Stack Overflow is a community of 4.7 million programmers, just like you, helping each other.

Join them; it only takes a minute:

Sign up
Join the Stack Overflow community to:
  1. Ask programming questions
  2. Answer and help your peers
  3. Get recognized for your expertise

We have a business requirement to generate random temporary passwords. As per the use case, the volume of such calls is expected to be very low (~400 calls/day). We've decided to use to achieve cryptographically strong randomization, as per various recommendations on the Internet, and after reading many similar posts on SO.

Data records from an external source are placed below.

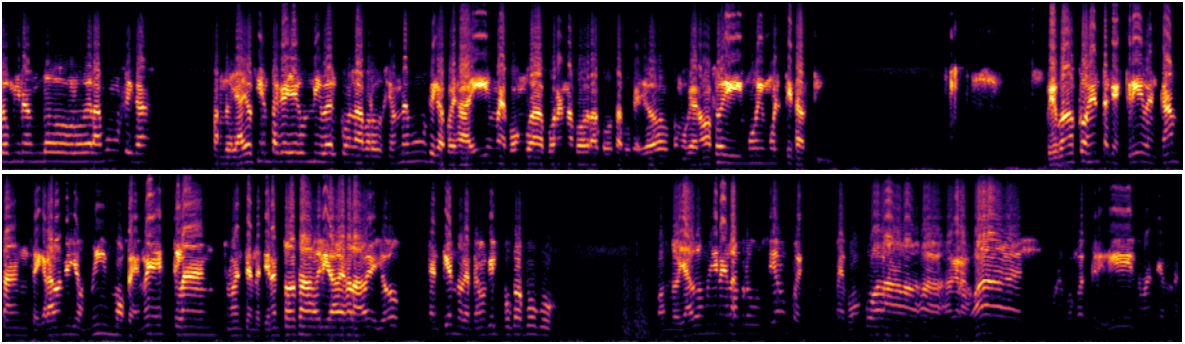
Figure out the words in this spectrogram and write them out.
dominando lo de la música. Cuando ya yo sienta que llego a un nivel con la producción de música, pues ahí me pongo a ponerme por otra cosa, porque yo como que no soy muy multitasking. Yo conozco gente que escriben, cantan, se graban ellos mismos, se mezclan, ¿tú me entiendes? Tienen todas esas habilidades a la vez. Yo entiendo que tengo que ir poco a poco. Cuando ya domine la producción, pues me pongo a, a, a grabar, me pongo a escribir, ¿tú me entiendes?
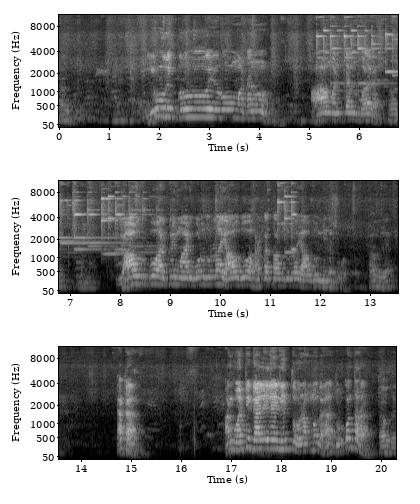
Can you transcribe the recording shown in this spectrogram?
ಹೌದು. ಇವರಿಬ್ಬರು ಇರೋ ಮಟನು ಆ ಮನುಷ್ಯನ ಒಳಗೆ ಹೌದು. ಯಾವುದಕ್ಕೂ ಅರ್ಕಳಿ ಮಾಡಿ ಕೊಡೋದಿಲ್ಲ ಯಾವುದು ಹರಕತ್ ಆಗುದಿಲ್ಲ ಯಾವುದು ನಿಂದಿರ್ಸ್ಬೋದು ಹೌದು ರೀ. ಯಾಕ? ಹಂಗ ಒಂಟಿ ಗಾಲಿಲೆ ನಿಂತು ನಮ್ಮಗ ದುಡ್ಕೊಂತಾರ. ಹೌದು ರೀ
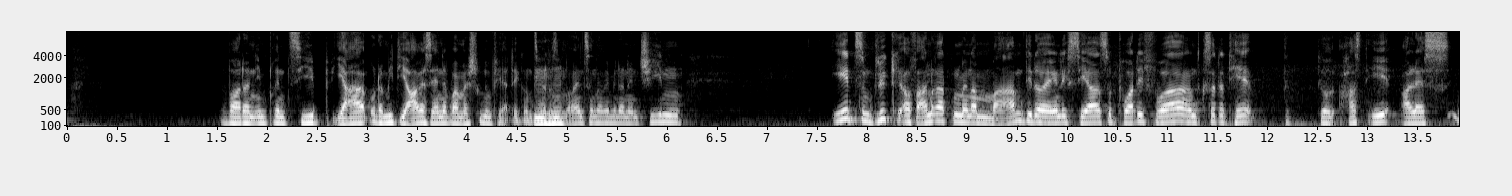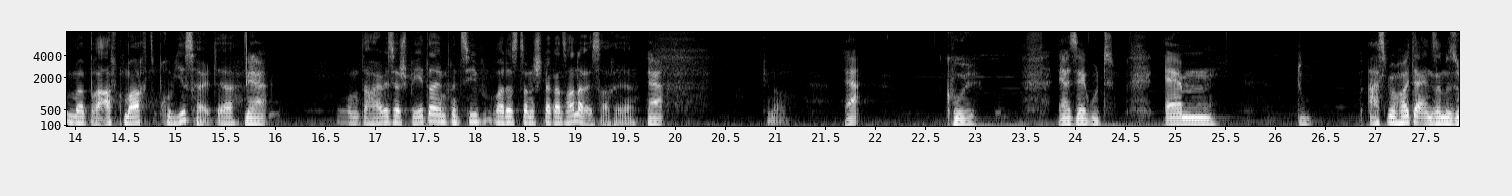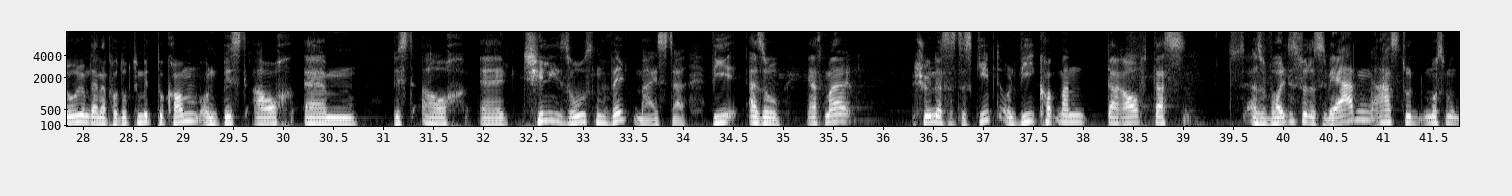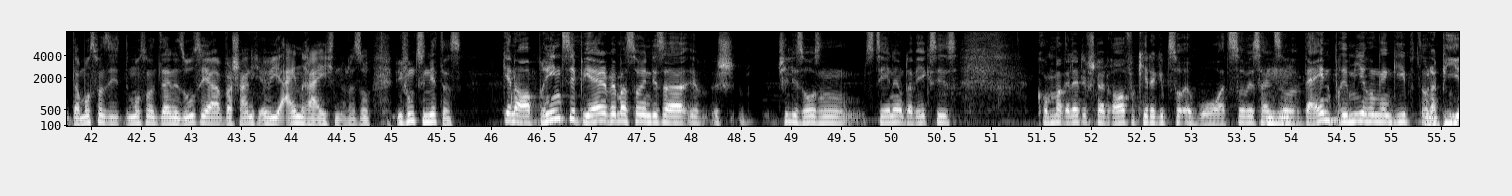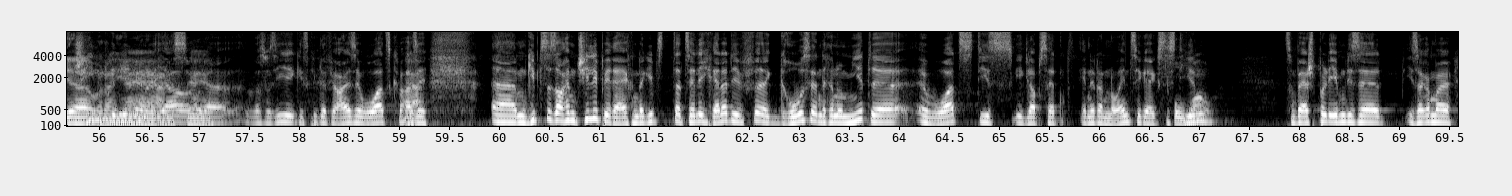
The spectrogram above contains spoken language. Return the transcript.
war dann im Prinzip, ja, oder mit Jahresende war mein Studium fertig und 2019 habe ich mich dann entschieden, eh zum Glück auf Anraten meiner Mom, die da eigentlich sehr supportive war und gesagt hat, hey, du, du hast eh alles immer brav gemacht, probier's halt, ja. Ja. Und ein halbes Jahr später im Prinzip war das dann schon eine ganz andere Sache, ja. Ja. Genau. Ja. Cool. Ja, sehr gut. Ähm, du hast mir heute ein Sammelsurium deiner Produkte mitbekommen und bist auch, ähm, bist auch äh, Chili-Soßen-Weltmeister. Wie, also erstmal schön, dass es das gibt und wie kommt man darauf, dass also wolltest du das werden? Hast du, muss man, da muss man sich, muss man seine Soße ja wahrscheinlich irgendwie einreichen oder so. Wie funktioniert das? Genau, prinzipiell, wenn man so in dieser äh, Chili-Soßen-Szene unterwegs ist, kommt man relativ schnell drauf, okay, da gibt es so Awards, so wie es halt so Weinprämierungen gibt. Mhm. Oder und Bier oder- ja, ja, ja, ja. oder was weiß ich, es gibt ja für alles Awards quasi. Ähm, gibt es das auch im Chili-Bereich und da gibt es tatsächlich relativ äh, große und renommierte Awards, die es, ich glaube, seit Ende der 90er existieren. Oh, wow. Zum Beispiel eben diese, ich sage mal,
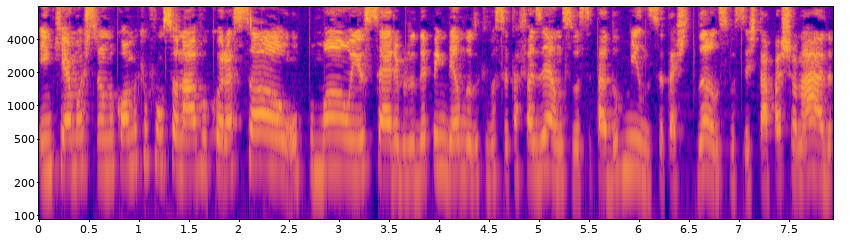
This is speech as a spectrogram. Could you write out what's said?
em que ia mostrando como que funcionava o coração, o pulmão e o cérebro, dependendo do que você está fazendo, se você está dormindo, se você está estudando, se você está apaixonado.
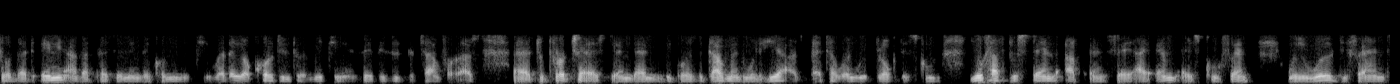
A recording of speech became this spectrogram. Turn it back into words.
sure that any other person in the community, whether you're called into a meeting and say this is the time for us uh, to protest, and then because the government will hear us better when we block the school, you have to stand up and say, I am a school fan. We will defend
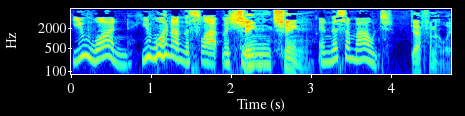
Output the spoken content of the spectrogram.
you won. You won on the slot machine. Ching, ching. In this amount. Definitely.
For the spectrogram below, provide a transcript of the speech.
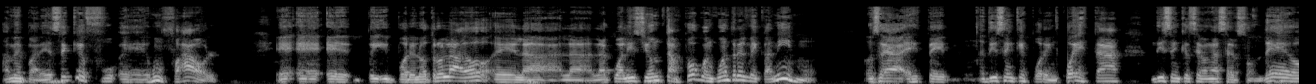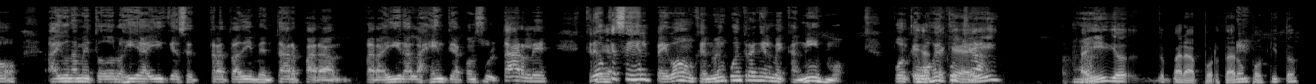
Ah, me parece que eh, es un foul. Eh, y por el otro lado, la, la, la, coalición tampoco encuentra el mecanismo. O sea, este, dicen que es por encuesta, dicen que se van a hacer sondeos, hay una metodología ahí que se trata de inventar para, para ir a la gente a consultarle. Creo que ese es el pegón, que no encuentran el mecanismo. Porque vos escuchás... Ahí, yo, para aportar un poquito,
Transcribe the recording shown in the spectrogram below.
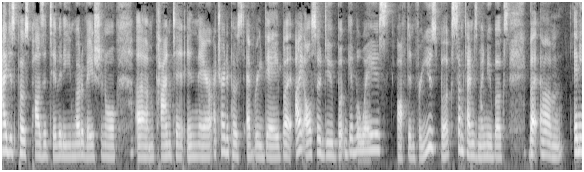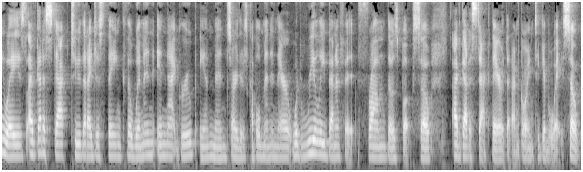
I just post positivity, motivational um, content in there. I try to post every day, but I also do book giveaways, often for used books, sometimes my new books. But, um, anyways, I've got a stack too that I just think the women in that group and men, sorry, there's a couple men in there, would really benefit from those books. So I've got a stack there that I'm going to give away. So,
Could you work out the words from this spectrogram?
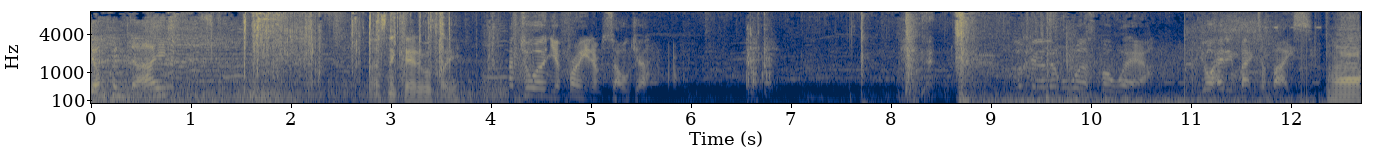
jump and die? That's an incredible play. Time to earn your freedom, soldier. Looking a little worse for wear. You're heading back to base. Uh,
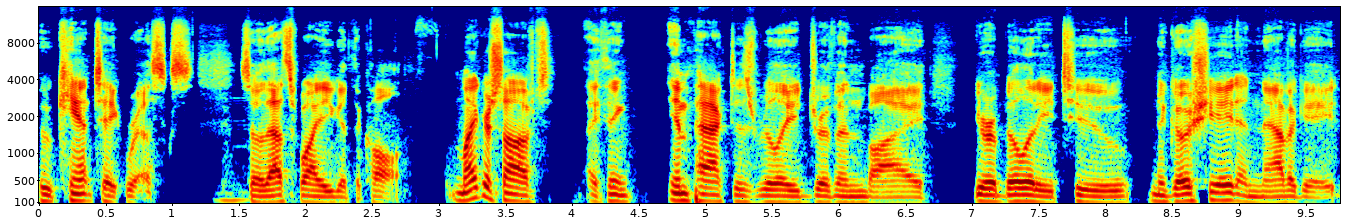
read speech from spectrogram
who can't take risks. Mm-hmm. So that's why you get the call. Microsoft, I think impact is really driven by your ability to negotiate and navigate,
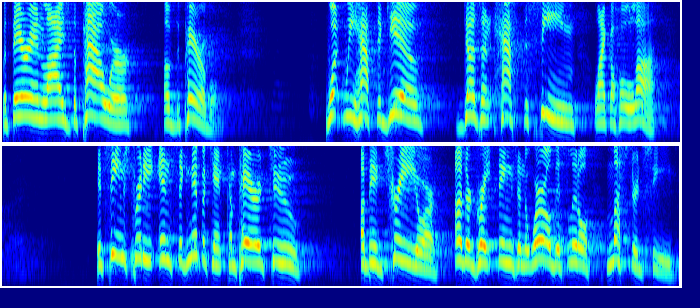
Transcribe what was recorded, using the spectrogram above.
But therein lies the power of the parable. What we have to give doesn't have to seem like a whole lot. It seems pretty insignificant compared to a big tree or other great things in the world, this little mustard seed.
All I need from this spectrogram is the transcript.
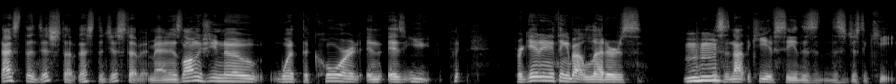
that's the gist of that's the gist of it, man. As long as you know what the chord is, you put, forget anything about letters. Mm-hmm. This is not the key of C. This is this is just a key.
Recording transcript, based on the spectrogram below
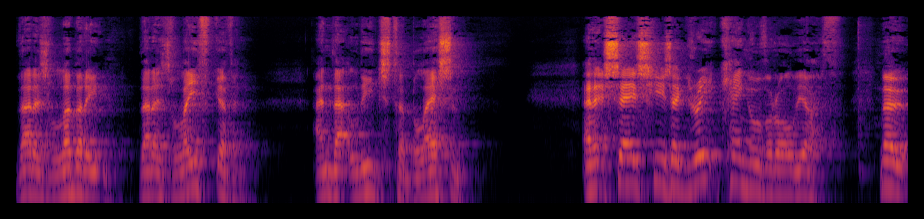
that is liberating, that is life-giving, and that leads to blessing. And it says he's a great king over all the earth. Now,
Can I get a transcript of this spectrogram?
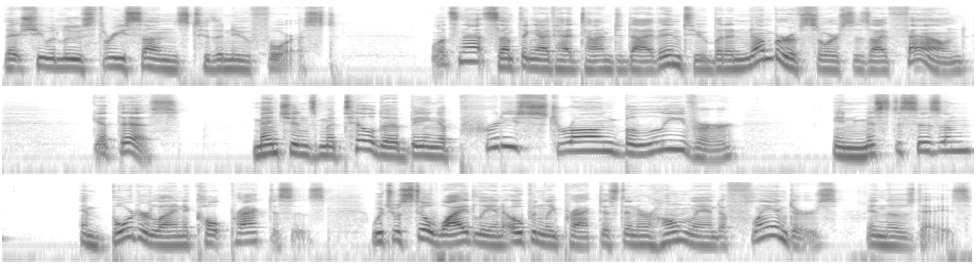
that she would lose three sons to the New Forest. Well, it's not something I've had time to dive into, but a number of sources I've found, get this, mentions Matilda being a pretty strong believer in mysticism and borderline occult practices, which was still widely and openly practiced in her homeland of Flanders in those days.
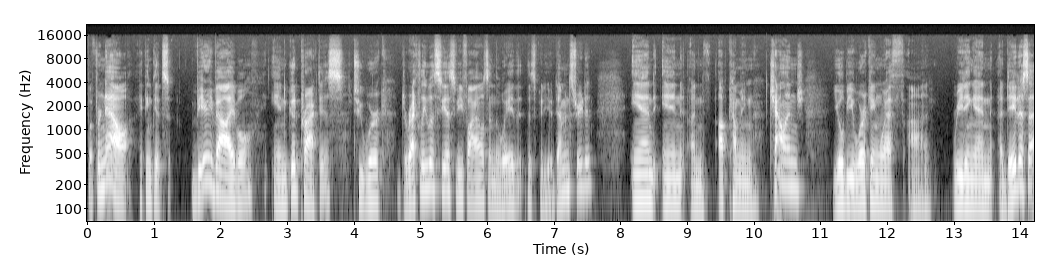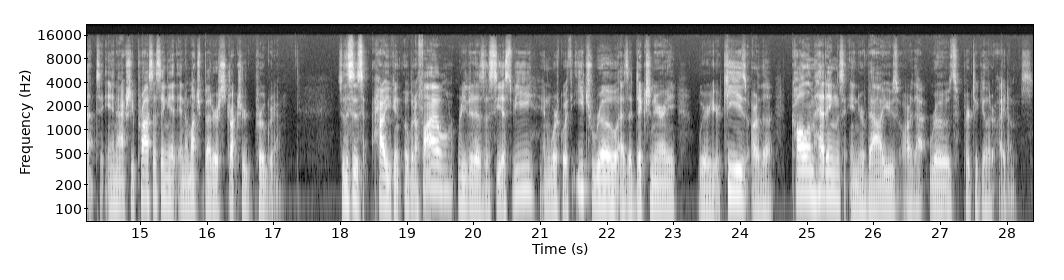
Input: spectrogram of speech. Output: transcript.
But for now, I think it's very valuable and good practice to work directly with CSV files in the way that this video demonstrated. And in an upcoming challenge, you'll be working with uh, reading in a data set and actually processing it in a much better structured program. So this is how you can open a file, read it as a CSV, and work with each row as a dictionary where your keys are the column headings and your values are that row's particular items.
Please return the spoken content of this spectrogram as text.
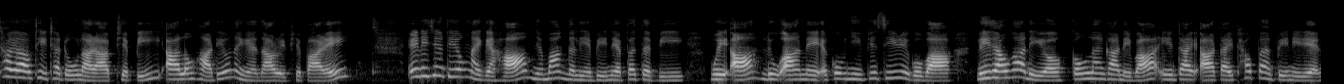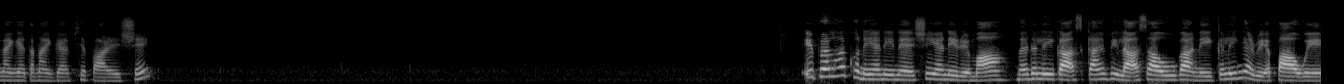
6ယောက်ထိထပ်တိုးလာတာဖြစ်ပြီးအားလုံးဟာတရုတ်နိုင်ငံသားတွေဖြစ်ပါတယ်။ အိန္ဒိချင်းတရုတ်နိုင်ငံဟာမြန်မာငလျင်ဘေးနဲ့ပတ်သက်ပြီးငွေအားလူအားနဲ့အကူအညီပစ္စည်းတွေကိုပါလေကြောင်းကနေရောကုန်းလန်းကနေပါအင်တိုက်အားတိုက်ထောက်ပံ့ပေးနေတဲ့နိုင်ငံတနိုင်ငံဖြစ်ပါတယ်ရှင်။ ဧပြီလ9ရက်နေ့နဲ့10ရက်နေ့တွေမှာမန္တလေးက Sky Villa အဆောက်အဦကနေကလေးငယ်တွေအပါအဝင်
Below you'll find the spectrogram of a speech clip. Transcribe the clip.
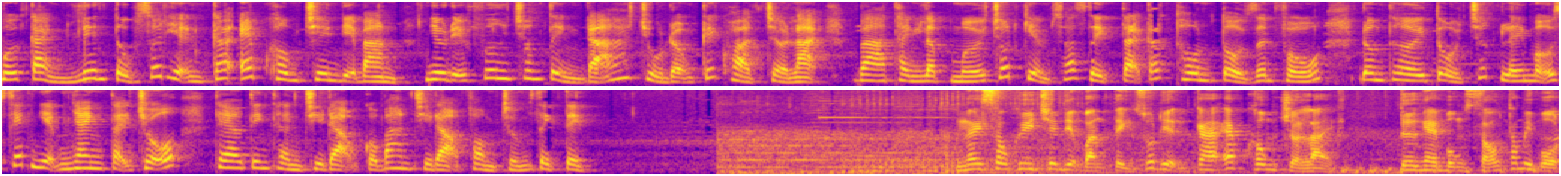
bối cảnh liên tục xuất hiện các F0 trên địa bàn, nhiều địa phương trong tỉnh đã chủ động kích hoạt trở lại và thành lập mới chốt kiểm soát dịch tại các thôn tổ dân phố, đồng thời tổ chức lấy mẫu xét nghiệm nhanh tại chỗ theo tinh thần chỉ đạo của Ban chỉ đạo phòng chống dịch tỉnh. Ngay sau khi trên địa bàn tỉnh xuất hiện ca F0 trở lại, từ ngày 6 tháng 11,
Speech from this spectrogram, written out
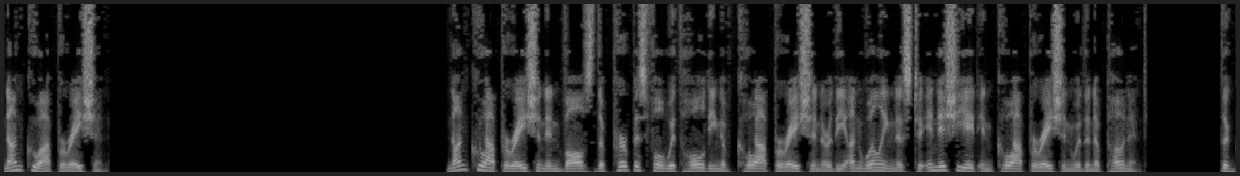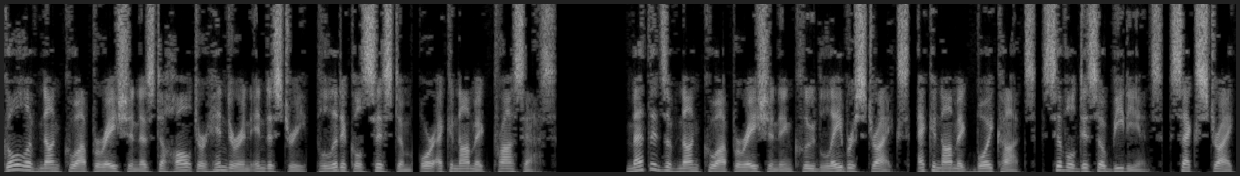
Noncooperation Noncooperation involves the purposeful withholding of cooperation or the unwillingness to initiate in cooperation with an opponent. The goal of noncooperation is to halt or hinder an industry, political system, or economic process. Methods of noncooperation include labor strikes, economic boycotts, civil disobedience, sex strike,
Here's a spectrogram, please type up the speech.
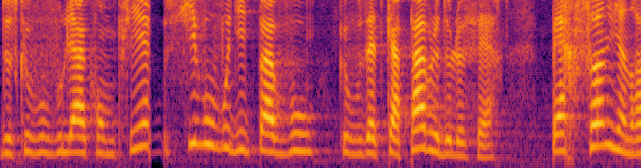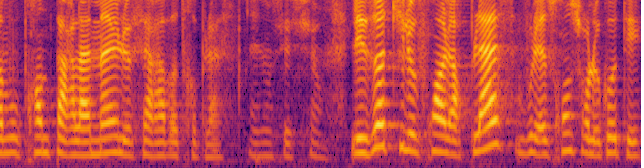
de ce que vous voulez accomplir, si vous ne vous dites pas, vous, que vous êtes capable de le faire, personne viendra vous prendre par la main et le faire à votre place. Ah non, c'est sûr. Les autres qui le feront à leur place vous laisseront sur le côté.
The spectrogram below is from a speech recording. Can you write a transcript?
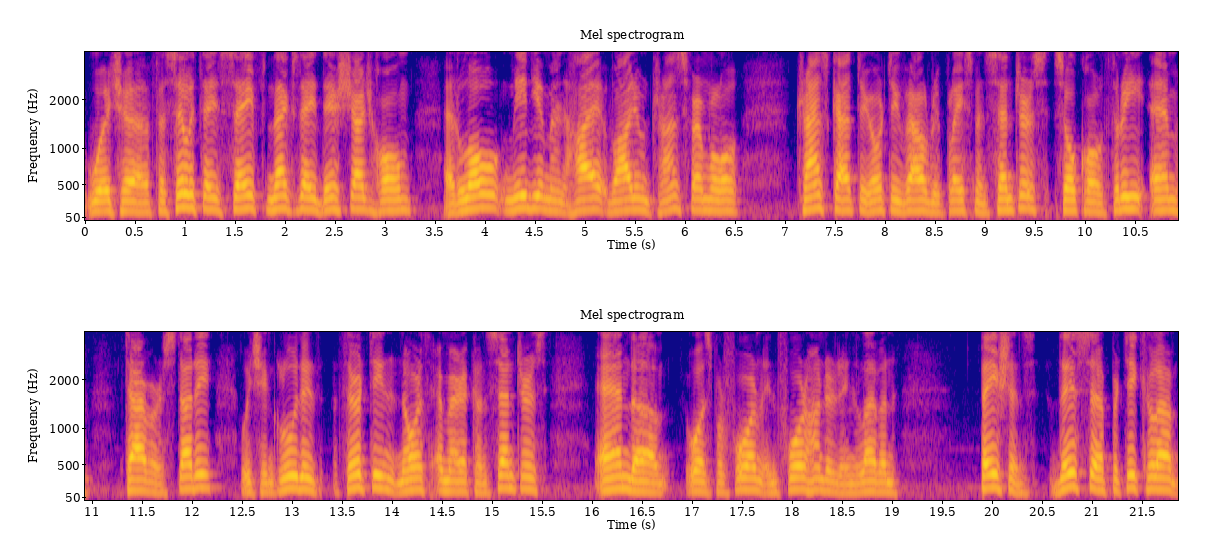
which uh, facilitates safe next day discharge home at low, medium, and high volume transfemoral transcatheter valve replacement centers, so-called 3M TAVR study, which included 13 North American centers and um, was performed in 411 patients. This uh, particular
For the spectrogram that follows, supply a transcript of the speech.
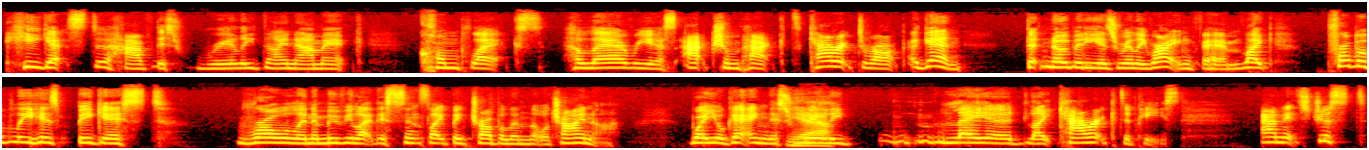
he gets to have this really dynamic, complex, hilarious, action packed character arc again that nobody is really writing for him. Like, probably his biggest role in a movie like this since like Big Trouble in Little China, where you're getting this yeah. really layered like character piece. And it's just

Now, we've written a simple randomizer (internally using the SecureRandom), which is supposed to be used as a singleton within the web application. However, we would also periodically want to reseed it, again as per recommendations on SO. To that end, below is some sample code that achieves the same. Can someone please review it and let us know if this is the right and reasonably efficient approach? Also, is there a way to avoid the synchronization in the code, while still maintaining thread safety?:

public final class Randomizer {
    private static final Randomizer INSTANCE = new Randomizer();

    private static final String DEFAULT_CSPRNG_ALGO = "SHA1PRNG";

    private volatile SecureRandom sr;
    private volatile long lastSeedTime;

    public static final Randomizer getInstance() throws Exception {
        return INSTANCE;

    public int nextInt(int len) throws RuntimeException {
        return sr.nextInt(len);

    private Randomizer() throws RuntimeException {
        try {
                System.out.printf("%s Constructing Randomizer...%n", Thread.currentThread());
                lastSeedTime = System.nanoTime();
        } catch (NoSuchAlgorithmException e) {
                throw new RuntimeException(e);

     * TODO Is there a way to avoid the synchronization overhead here? We really
     * only need to synchronize when the reseed happens.
     * @throws RuntimeException
    private synchronized void reseedRandomAsNeeded() throws RuntimeException {
        if (isItTimeToReseed()) {
                // TODO Need to do a reseed. Just get a new SecureRandom for now.
                try {
                } catch (NoSuchAlgorithmException e) {
                        throw new RuntimeException(e);

    private boolean isItTimeToReseed() {
        boolean reseed = false;
        long currentTime = System.nanoTime();
        long difference = ((currentTime - this.lastSeedTime) / (1000 * 1000 * 1000)/* *60 * 60 * 24*/);
        // System.out.printf("%s Current time: %d, Last Reseed Time: %d, difference: %d%n",
        // Thread.currentThread(), currentTime, lastSeedTime, difference);

        // TODO For testing, test for just a 3 seconds difference.
        if (difference > 3) {
                reseed = true;
                this.lastSeedTime = currentTime;

        return reseed;

    private void recreateSecureRandomInstance() throws NoSuchAlgorithmException {
        sr = SecureRandom.getInstance(DEFAULT_CSPRNG_ALGO);
        System.out.printf("%s Created a new SecureRandom instance: %s%n", Thread.currentThread(), sr);

share|improve this question
Regarding the synchronized bit, you could probably use an AtomicBoolean instead (or a semaphore with one permit). Something like boolean reseed = isItTimeToReseed(); if (reseed && atomicBoolean.compareAndSet(false, true)) { recreate(); atomicBoolean.set(false); } - This could work because your variables are volatile so visibility is not an issue here. – assylias Feb 12 '13 at 17:55

Instead of time based, you can reseed based on number of invocations.

Maintain a counter in the class and increase it every time the random generator is called. When the counter reaches some threshold, reseed it and initialize count to to 0. You can reseed say for every 1 million invocations.

That is the only thing I can suggest.

share|improve this answer

Your Answer


By posting your answer, you agree to the privacy policy and terms of service.

Not the answer you're looking for? Browse other questions tagged or ask your own question.